  9. My x husband introduced me to cream of wheat & I loved it. But I didn't love it as much as he did. When he was in Korea (military) yearssss ago- I would have to mail him boxes of cream of wheat. I couldn't find it anywhere in Florida where I lived so I had to get it mailed to me from up north. Then mail it to Korea. LOL! Oh the memories you just made me remember. giggle~

  10. What a great post, and I must find the Lil Abner Cream of Wheat Cookbook. It's funny, too, because yesterday I had to go to the store for my mother for Cream of Wheat. She wasn't feeling well, and it's one of her comfortable foods.

    BTW, Al Capp was my mother's cousin. :-)

  11. Been a busy month so far, and it's only the first week! I'll be prepping my cookbook party submission soon!

  12. That's awesome! Lil' Abner and Cream of Wheat, who'd have thought?

    We eat a lot of cracked wheat, cream of wheat, grits, and oatmeal when the weather gets cool...I'll have try some of those recipes for leftovers!

  13. Glad you enjoyed it, Sonia.

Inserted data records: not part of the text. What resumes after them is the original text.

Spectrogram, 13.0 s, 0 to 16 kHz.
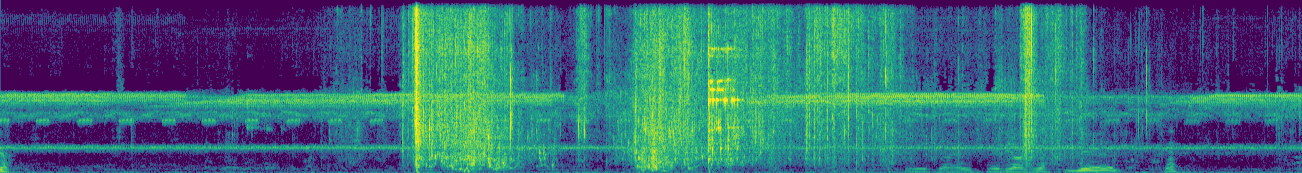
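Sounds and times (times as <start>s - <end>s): crickets trilling: 0.0s - 13.0s
rustling of dry reeds: 3.4s - 11.6s.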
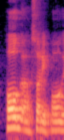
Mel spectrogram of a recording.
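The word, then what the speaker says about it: Hague: के अंदर treaty of होज। देखो बेटा, कंपनी कब डाली? 1605 में। अब देखो भाई साहब, हमारे पास 1663 के अंदर भाई साहब ट्रीटी ऑफ होज हुई। ओके, होग है इसका प्रोनाउंसिएशन।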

    Cream of Wheat isn't as healthy as Oatmeal, kitchen flavours. It's a creamy porridge as compared to oatmeal which has more texture.

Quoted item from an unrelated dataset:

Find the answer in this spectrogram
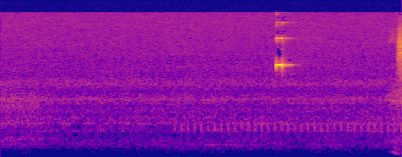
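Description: One short, high-pitched electronic beep about three-quarters of the way through, the RunCam Split's button-press feedback beep as a menu item is selected. Otherwise near silence with a faint steady hum.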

    Can't go wrong with Lil' Abner, now can we, Tina?

    The only reason why I've even considered Cream of Wheat as an ingredient is because I've seen it used in many of the vintage cookbooks I have, T.W.

    I still eat Cream of Wheat and I think you're right, Patti. It isn't quite the same. I imagine the processing has changed. It does work well as an ingredient though. Farina dumplings are right up there with Matzoh Balls!!!

    Take your time, Gloria. I know how difficult it can be with oh so many choices.

    That's two in a row, Channon. I'm delighted!

    Now that's quite a story, Pam.

    So glad you liked it Janet. Good luck finding the book, I've been searching for another for years.

    You take your time, Yummy. I'm sure it will look delicious!

    Now there's an idea, Jesse. Cream of Wheat is very versatile.

    Well, you go right ahead, duckie. If you say it's good then I'm convinced!!!

  14. Cream of wheat is very delicious and healthy! I always keep a packet of farine in my cupboard...



  15. Marion and I try to have Cream of Wheat at least once a week, Rosa. It's welcome change from Oatmeal:)

  16. I still love Cream of Wheat, although as a kid we ate, Wheat Hearts. Can't find that anymore, so I eat Cream of Wheat, just as good. I also think that burger sounds pretty good. Enjoyed reading this post.


Through this wide opened gate,
none came too early,
none returned too late.

Thanks for dropping in...Louise